It is evident from the issues tried in the Shapiro action and from the decision in the Lord & Taylor case, which we have referred to, that the plaintiff as subrogee of the Dairy Company, in order to recover, must establish that the Dairy Company was not in pari delicto with Goodyear and that the Dairy Company, though using the rim without proper inspection, did not use it with actual knowledge of its dangerous character. It must show that the defendant Goodyear put upon the market an instrumentality so constructed as to be dangerous upon ordinary use and that the accident resulted from this construction, and that the Dairy Company, being without actual knowledge of the danger, did not acquiesce and intentionally join in endangering the public, but rather relied on the good repute of the supplier. See Wanamaker, New York, v. Otis Elevator Co., 228 N.Y. 192, 126 N.E. 718; Scott v. Curtis, 195 N.Y. 424, 88 N.E. 794, 40 L.R.A., N.S., 1147, 133 Am. St.Rep. 811; Restatement, Restitution (1937) §§ 93(1), 95.
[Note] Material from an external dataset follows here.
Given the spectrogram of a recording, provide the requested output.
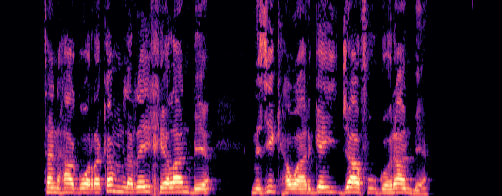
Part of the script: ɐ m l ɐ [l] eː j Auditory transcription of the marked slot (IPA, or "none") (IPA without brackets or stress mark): r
While Goodyear did not sell the rim to the Dairy Company, it manufactured it, sold it to the Mack-International Motor Truck Company which mounted it on the truck and so in turn sold it to the plaintiff's subrogor. Any liability of the defendant must rest upon the principles expounded in MacPherson v. Buick Motor Co., 217 N.Y. 382, 111 N.E. 1050, L.R.A.1916F, 696, Ann. Cas.1916C, 440, and Smith v. Peerless Glass Co., 259 N.Y. 292, 181 N.E. 576, which in our opinion would apply, irrespective of privity of contract, to the negligent manufacturer of an instrumentality likely to endanger the public.
As we have indicated, the principal questions which will have to be determined are: (1) Did Goodyear negligently manufacture a dangerous rim, and (2) Did the Dairy Company rely upon the repute of the manufacturer and commit no acts of negligence other than failure to inspect or, after the warning, to realize the danger? These questions were not decided in the previous action and they involve disputed questions of fact which in our opinion should be heard on the evidence and not determined on a motion for summary judgment.
Accordingly, the judgment is reversed.
On Petition for Rehearing.
A petition is filed for a rehearing on the ground that the jury's verdict in the Shapiro action established that the dangerous condition which caused the damage was brought about purely through the acts of the Alexander Dairy Company in overloading the truck. This is not so. The complaint in the state court action against Alexander Dairy Company not only alleged overloading, but also failure properly to inspect. Both issues were submitted to the jury, whose verdict must have been rendered upon the theory that there was negligence in the inspection; otherwise a verdict in favor of the driver could not have been rendered under the judge's instructions, for he was certainly responsible if he drove an overloaded truck. It will be noticed that the judge remarked in his charge that: "The plaintiff says that when that notice was conveyed to the president of the company, the ordinary careful and prudent president of the company would have rectified that condition." He also carefully charged that the jury might find Alexander Dairy Company guilty of negligence and yet discharge the driver from liability, because this notice was given to the company, but not to the driver. The point referred to in the petition for rehearing was not overlooked and we hold that a rehearing should be denied.